* **Exercise**: Leave the pictures out and give every entry again exactly.

* **Extracted material**:
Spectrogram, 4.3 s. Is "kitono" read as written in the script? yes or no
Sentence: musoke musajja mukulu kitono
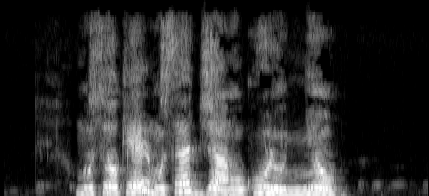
no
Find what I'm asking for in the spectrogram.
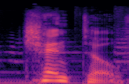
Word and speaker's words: Cento: And the company is called Cento, C E N T O. It's C E N, pronounced ch, because it's Italian.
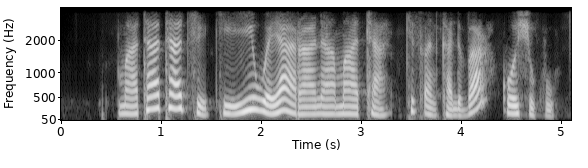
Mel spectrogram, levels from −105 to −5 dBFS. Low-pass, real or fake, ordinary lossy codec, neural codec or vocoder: 3.6 kHz; fake; none; codec, 16 kHz, 2 kbps, X-Codec, WavLM features, trained on Multilingual LibriSpeech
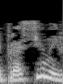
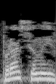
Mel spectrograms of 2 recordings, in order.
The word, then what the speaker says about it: Прасины: Там были Просины и Венеты. Некоторые энциклопедии дают ударение «Прасины и Венеты». Я не могу это принять и переделаться. Все мои учителя говорили про «Просины и Венеты».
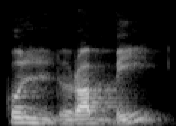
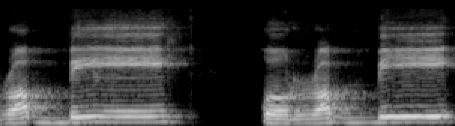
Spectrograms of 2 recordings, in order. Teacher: এইটাকে একসাথে যখন পড়াই তখন অ্যাকচুয়ালি লামটা মার্জ হয়ে যায় র এর সাথে। সিমিলার রিজন যে এদের মাখরাজ দুইটা সেম। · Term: ইদগাম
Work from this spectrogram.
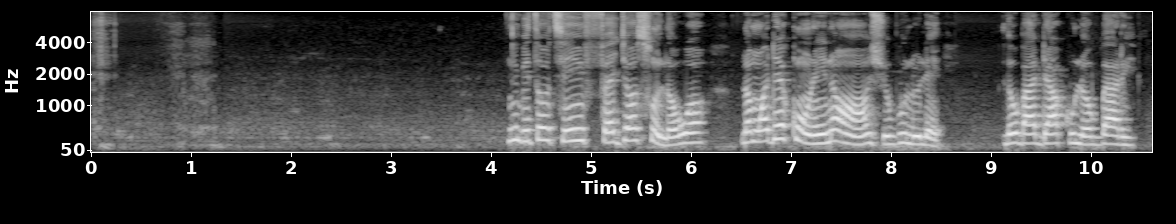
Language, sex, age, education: Yoruba, female, 60+, tertiary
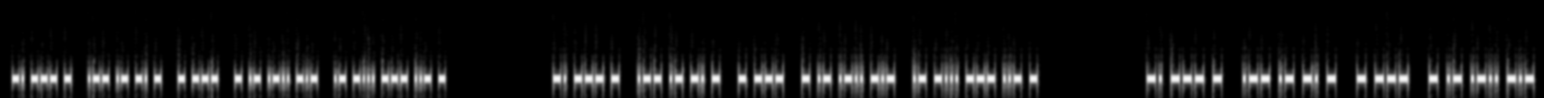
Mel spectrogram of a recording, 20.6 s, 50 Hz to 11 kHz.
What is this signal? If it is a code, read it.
Morse code, heard as a keyed tone, about 33 wpm, 700 Hz. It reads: NOT WANT TO TALK ABOUT NOT WANT TO TALK ABOUT NOT WANT TO TALK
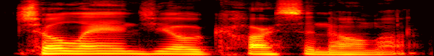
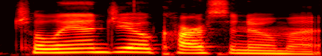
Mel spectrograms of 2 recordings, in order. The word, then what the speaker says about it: cholangiocarcinoma: It's also World Chola Angiocarcinoma Day, which is a type of cancer that develops in the bile ducts and around the liver, also affects the gallbladder.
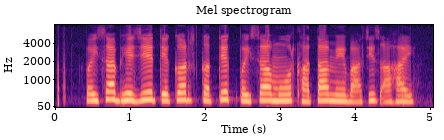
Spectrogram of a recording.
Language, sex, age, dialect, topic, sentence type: Chhattisgarhi, female, 18-24, Northern/Bhandar, banking, question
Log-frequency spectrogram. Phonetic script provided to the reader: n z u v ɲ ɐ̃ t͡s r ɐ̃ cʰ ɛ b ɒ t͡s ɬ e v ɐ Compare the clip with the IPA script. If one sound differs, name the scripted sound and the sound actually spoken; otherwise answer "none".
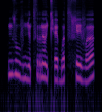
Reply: ɒ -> ʌ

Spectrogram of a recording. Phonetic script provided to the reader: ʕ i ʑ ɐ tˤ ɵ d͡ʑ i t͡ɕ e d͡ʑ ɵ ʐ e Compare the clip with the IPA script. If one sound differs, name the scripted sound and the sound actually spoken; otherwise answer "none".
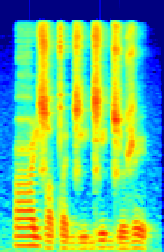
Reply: t͡ɕ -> d͡ʑ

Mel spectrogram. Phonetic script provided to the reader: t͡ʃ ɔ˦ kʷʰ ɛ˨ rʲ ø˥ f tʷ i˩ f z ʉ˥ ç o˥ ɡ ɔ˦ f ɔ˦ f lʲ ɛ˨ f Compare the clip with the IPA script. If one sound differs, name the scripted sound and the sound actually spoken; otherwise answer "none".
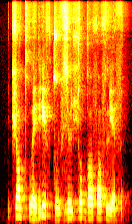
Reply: none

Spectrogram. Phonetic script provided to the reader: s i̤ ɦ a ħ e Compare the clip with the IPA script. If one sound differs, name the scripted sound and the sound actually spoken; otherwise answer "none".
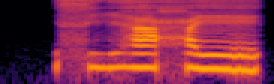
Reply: none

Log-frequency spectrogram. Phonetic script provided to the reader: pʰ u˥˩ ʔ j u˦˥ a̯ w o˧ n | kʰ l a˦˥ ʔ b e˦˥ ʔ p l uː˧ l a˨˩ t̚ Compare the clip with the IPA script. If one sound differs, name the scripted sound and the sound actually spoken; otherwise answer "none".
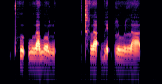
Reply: j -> w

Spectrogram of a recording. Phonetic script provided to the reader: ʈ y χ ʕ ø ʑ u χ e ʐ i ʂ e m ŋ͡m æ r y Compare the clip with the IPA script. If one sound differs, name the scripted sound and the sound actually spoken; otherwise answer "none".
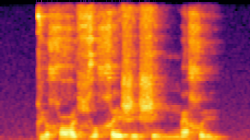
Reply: r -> χ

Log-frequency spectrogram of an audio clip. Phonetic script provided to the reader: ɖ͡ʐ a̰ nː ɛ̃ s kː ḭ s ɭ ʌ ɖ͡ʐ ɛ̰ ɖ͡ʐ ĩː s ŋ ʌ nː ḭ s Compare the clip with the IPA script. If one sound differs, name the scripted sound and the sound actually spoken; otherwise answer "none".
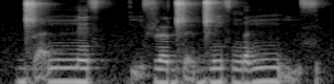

* **Your solution**:
Spectrogram, 4.3 s. Is "kitono" read as written in the script? yes or no
Sentence: musoke musajja mukulu kitono
no
Find what I'm asking for in the spectrogram.
Word and speaker's words: Cento: And the company is called Cento, C E N T O. It's C E N, pronounced ch, because it's Italian.
Mel spectrogram, levels from −105 to −5 dBFS. Low-pass, real or fake, ordinary lossy codec, neural codec or vocoder: 3.6 kHz; fake; none; codec, 16 kHz, 2 kbps, X-Codec, WavLM features, trained on Multilingual LibriSpeech
Mel spectrograms of 2 recordings, in order.
The word, then what the speaker says about it: Прасины: Там были Просины и Венеты. Некоторые энциклопедии дают ударение «Прасины и Венеты». Я не могу это принять и переделаться. Все мои учителя говорили про «Просины и Венеты».
Spectrograms of 2 recordings, in order. Teacher: এইটাকে একসাথে যখন পড়াই তখন অ্যাকচুয়ালি লামটা মার্জ হয়ে যায় র এর সাথে। সিমিলার রিজন যে এদের মাখরাজ দুইটা সেম। · Term: ইদগাম
Work from this spectrogram.
Language, sex, age, education: Yoruba, female, 60+, tertiary
Mel spectrogram of a recording, 20.6 s, 50 Hz to 11 kHz.
What is this signal? If it is a code, read it.
Morse code, heard as a keyed tone, about 33 wpm, 700 Hz. It reads: NOT WANT TO TALK ABOUT NOT WANT TO TALK ABOUT NOT WANT TO TALK
Mel spectrograms of 2 recordings, in order. The word, then what the speaker says about it: cholangiocarcinoma: It's also World Chola Angiocarcinoma Day, which is a type of cancer that develops in the bile ducts and around the liver, also affects the gallbladder.
Spectrogram of a recording.
Language, sex, age, dialect, topic, sentence type: Chhattisgarhi, female, 18-24, Northern/Bhandar, banking, question
Log-frequency spectrogram. Phonetic script provided to the reader: n z u v ɲ ɐ̃ t͡s r ɐ̃ cʰ ɛ b ɒ t͡s ɬ e v ɐ Compare the clip with the IPA script. If one sound differs, name the scripted sound and the sound actually spoken; otherwise answer "none".
Reply: ɒ -> ʌ

Spectrogram of a recording. Phonetic script provided to the reader: ʕ i ʑ ɐ tˤ ɵ d͡ʑ i t͡ɕ e d͡ʑ ɵ ʐ e Compare the clip with the IPA script. If one sound differs, name the scripted sound and the sound actually spoken; otherwise answer "none".
Reply: t͡ɕ -> d͡ʑ

Mel spectrogram. Phonetic script provided to the reader: t͡ʃ ɔ˦ kʷʰ ɛ˨ rʲ ø˥ f tʷ i˩ f z ʉ˥ ç o˥ ɡ ɔ˦ f ɔ˦ f lʲ ɛ˨ f Compare the clip with the IPA script. If one sound differs, name the scripted sound and the sound actually spoken; otherwise answer "none".
Reply: none

Spectrogram. Phonetic script provided to the reader: s i̤ ɦ a ħ e Compare the clip with the IPA script. If one sound differs, name the scripted sound and the sound actually spoken; otherwise answer "none".
Reply: none

Log-frequency spectrogram. Phonetic script provided to the reader: pʰ u˥˩ ʔ j u˦˥ a̯ w o˧ n | kʰ l a˦˥ ʔ b e˦˥ ʔ p l uː˧ l a˨˩ t̚ Compare the clip with the IPA script. If one sound differs, name the scripted sound and the sound actually spoken; otherwise answer "none".
Reply: j -> w

Spectrogram of a recording. Phonetic script provided to the reader: ʈ y χ ʕ ø ʑ u χ e ʐ i ʂ e m ŋ͡m æ r y Compare the clip with the IPA script. If one sound differs, name the scripted sound and the sound actually spoken; otherwise answer "none".
Reply: r -> χ

Log-frequency spectrogram of an audio clip. Phonetic script provided to the reader: ɖ͡ʐ a̰ nː ɛ̃ s kː ḭ s ɭ ʌ ɖ͡ʐ ɛ̰ ɖ͡ʐ ĩː s ŋ ʌ nː ḭ s Compare the clip with the IPA script. If one sound differs, name the scripted sound and the sound actually spoken; otherwise answer "none".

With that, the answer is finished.